“We also direct our appeal to Labor Secretary Silvestre Bello to not tinker with the 13th month pay law. Giving exemptions and deferring payment of such would make working people suffer further,” said Seno.
According to the law, rank-and-file employees in the private sector shall be entitled to 13th month pay regardless of their position, designation, or employment status, and irrespective of the method by which their wages are paid, provided that they have worked for at least one month during the calendar year.
The 13th month pay shall be paid not later than December 24 of every year. An employer, however, may give to his or her employees one-half of the 13th month pay before the opening of the regular school year and the remaining half on or before December 24 of every year.
At the same time, the Nagkaisa Labor Coalition rejected on Friday DOLE’s proposal to extend the six month floating status of employment, and the deferment of payment of 13th month pay.
“The labor standards law cannot be amended or repealed by executive fiat.
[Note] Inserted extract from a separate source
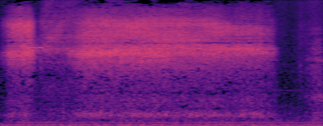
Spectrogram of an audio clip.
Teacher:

The spring cannot be above the source,” it said.
Under the law, suspension of employment cannot exceed six months.
The DOLE’s proposal allowing an extension of the period when employment is suspended for six more months does not have any support in law, it said.
Article 301 of the Labor Code only allows for a bona fide suspension of operation of a business or undertaking for a period not exceeding six months, it added.
It said: “The DOLE has no authority to issue a Department Order or Advisory in violation of the Labor Code, which it is mandated to implement.
“In the words of the Supreme Court, ‘the law prevails over administrative regulations implementing it. The authority to promulgate implementing rules proceeds from the law itself. To be valid, a rule or regulation must conform to and be consistent with the provisions of the enabling statute. As such, it cannot amend the law either by abridging or expanding its scope.’”
Only Congress can amend the law, if it agrees with the DOLE’s intent to prolong the floating status of employment, the group said.
Villanueva reiterated the importance of assisting MSMEs which would play a vital part in the recovery of the job market, pointing out that 99 percent of businesses fell under the category. MSMEs employ an estimated 5.7 million workers, according to data from the Department of Trade and Industry.